(Collected data)
---+---
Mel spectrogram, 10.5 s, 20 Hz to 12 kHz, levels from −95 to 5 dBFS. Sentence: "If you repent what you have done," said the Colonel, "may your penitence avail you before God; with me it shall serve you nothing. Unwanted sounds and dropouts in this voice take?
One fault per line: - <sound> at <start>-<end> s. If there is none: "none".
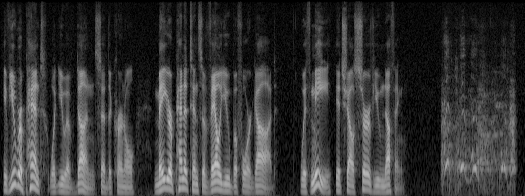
- bark at 8.8-10.4 s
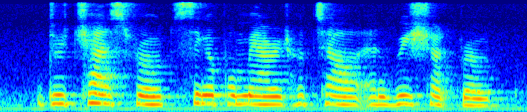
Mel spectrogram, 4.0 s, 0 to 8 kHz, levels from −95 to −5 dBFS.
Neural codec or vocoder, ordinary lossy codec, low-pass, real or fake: none; none; 7.2 kHz; real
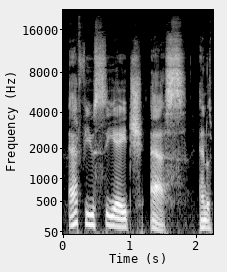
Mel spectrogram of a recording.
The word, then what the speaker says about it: Fuchs: No, it's f u c h s. I think it's pronounced Fuchs wheels.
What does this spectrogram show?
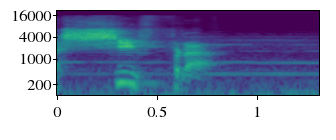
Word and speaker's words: Siofra: por causa daquela TV mas é sim se pronuncia chifra não me não questionem é simplesmente isso mas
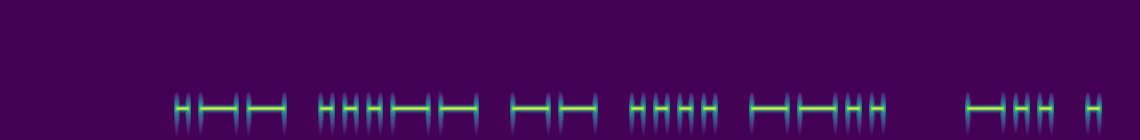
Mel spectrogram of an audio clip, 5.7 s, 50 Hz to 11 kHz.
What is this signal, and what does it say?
Morse code, heard as a keyed tone, about 20 wpm, 700 Hz. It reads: W3MHZ DE
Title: USA Callsign DE Callsign - 5 Characters - 20wpm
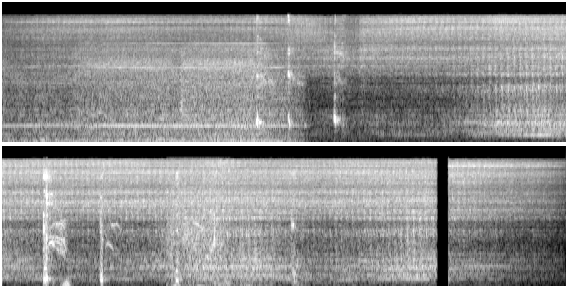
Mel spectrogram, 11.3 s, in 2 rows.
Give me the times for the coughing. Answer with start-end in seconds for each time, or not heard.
2.5-3.5, 6.0-8.7.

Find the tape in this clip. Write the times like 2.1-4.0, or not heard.
7.2-8.4.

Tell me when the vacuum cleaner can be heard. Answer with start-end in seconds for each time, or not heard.
0.0-3.1.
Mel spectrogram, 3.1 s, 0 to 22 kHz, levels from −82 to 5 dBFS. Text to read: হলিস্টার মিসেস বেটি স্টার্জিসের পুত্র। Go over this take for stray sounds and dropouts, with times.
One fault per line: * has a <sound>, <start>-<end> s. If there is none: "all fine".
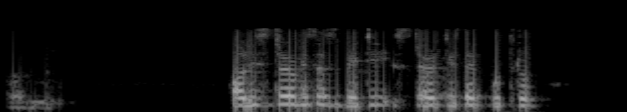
all fine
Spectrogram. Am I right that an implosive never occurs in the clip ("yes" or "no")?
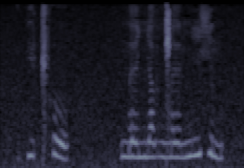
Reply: yes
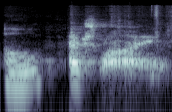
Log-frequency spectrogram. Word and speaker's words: Oxy: Starts with a O O X Y O X Y. Yeah. Oxy. It sounds like your word oxymoron, but it's not the same.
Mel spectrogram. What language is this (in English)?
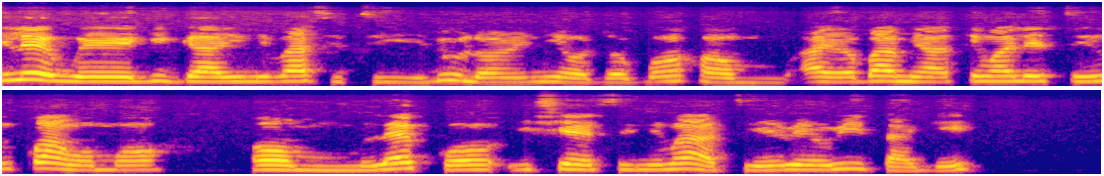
Yoruba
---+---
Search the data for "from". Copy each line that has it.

■ WRITTEN RESPONSE:
Mel spectrogram, 10.5 s, 20 Hz to 12 kHz, levels from −95 to 5 dBFS. Sentence: "If you repent what you have done," said the Colonel, "may your penitence avail you before God; with me it shall serve you nothing. Unwanted sounds and dropouts in this voice take?
Mel spectrogram, 4.0 s, 0 to 8 kHz, levels from −95 to −5 dBFS.
Mel spectrogram, 3.1 s, 0 to 22 kHz, levels from −82 to 5 dBFS. Text to read: হলিস্টার মিসেস বেটি স্টার্জিসের পুত্র। Go over this take for stray sounds and dropouts, with times.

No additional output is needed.